For seven decades, the country’s intellectual and cultural life was produced and protected by a set of institutions-universities, newspapers, magazines, record companies, professional associations, cultural venues, publishing houses, Hollywood studios, think tanks, etc. Collectively, these institutions reflected a diversity of experiences and then stamped them all as “American”-conjuring coherence out of the chaos of a big and unwieldy country. This wasn’t a set of factories pumping out identical widgets, but rather a broad and messy jazz band of disparate elements that together produced something legible, clear, and at times even beautiful when each did their part.

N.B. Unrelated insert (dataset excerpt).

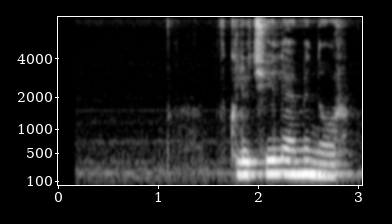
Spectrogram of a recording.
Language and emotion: Russian, neutral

But, beginning in the 1970s, the economic ground underneath this landscape began to come apart. Michael Lind explains this better than anyone else:

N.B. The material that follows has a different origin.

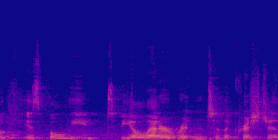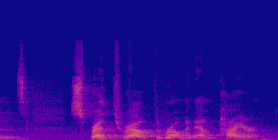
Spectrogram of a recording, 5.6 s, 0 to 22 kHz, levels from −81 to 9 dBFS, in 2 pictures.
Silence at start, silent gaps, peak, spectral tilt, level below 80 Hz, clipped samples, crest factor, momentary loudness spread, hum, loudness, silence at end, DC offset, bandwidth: 0 s; none; -16 dBFS; -2.5 dB/octave; -64 dBFS; under 0.1%; 22 dB; 12 LU; none; -36 LUFS; 0 s; under 0.1%; 16 kHz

The strategy of American business, encouraged by neoliberal Democrats and libertarian conservative Republicans alike, has been to lower labor costs in the United States, not by substituting labor-saving technology for workers, but by schemes of labor arbitrage: Offshoring jobs when possible to poorly paid workers in other countries and substituting unskilled immigrants willing to work for low wages in some sectors, like meatpacking and construction and farm labor. American business has also driven down wages by smashing unions in the private sector, which now have fewer members-a little more than 6% of the private sector workforce-than they did under Herbert Hoover.

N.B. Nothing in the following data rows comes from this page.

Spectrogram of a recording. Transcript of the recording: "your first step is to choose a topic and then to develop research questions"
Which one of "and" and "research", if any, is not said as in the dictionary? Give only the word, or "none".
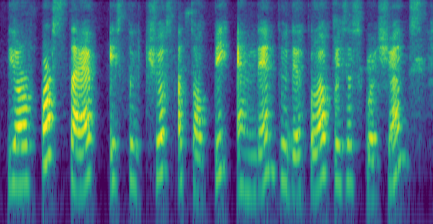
research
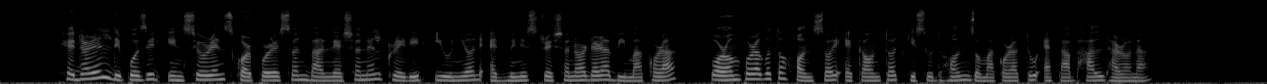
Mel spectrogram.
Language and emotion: Assamese, neutral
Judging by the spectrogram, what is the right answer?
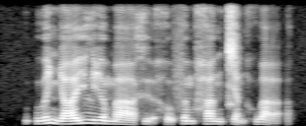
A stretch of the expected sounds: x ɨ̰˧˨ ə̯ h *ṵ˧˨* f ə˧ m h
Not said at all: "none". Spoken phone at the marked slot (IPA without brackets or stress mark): o̰˧˨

This was the tinder. The tech revolution was the match-one-upping the ’70s economy by demanding more efficiency and more speed and more boundarylessness, and demanding it everywhere. They introduced not only a host of inhuman wage-suppressing tactics, like replacing full-time employees with benefits with gig workers with lower wages and no benefits, but also a whole new aesthetic that has come to dominate every aspect of our lives-a set of principles that collectively might be thought of as flatness.
It seems to me like another way of thinking about this flatness that Newhouse is talking about is in terms of commodification. The goal of this system is to turn everything in it—not just products and objects, but (and maybe most of all) people and ideas—into interchangeable pieces that can be arbitrarily priced and traded.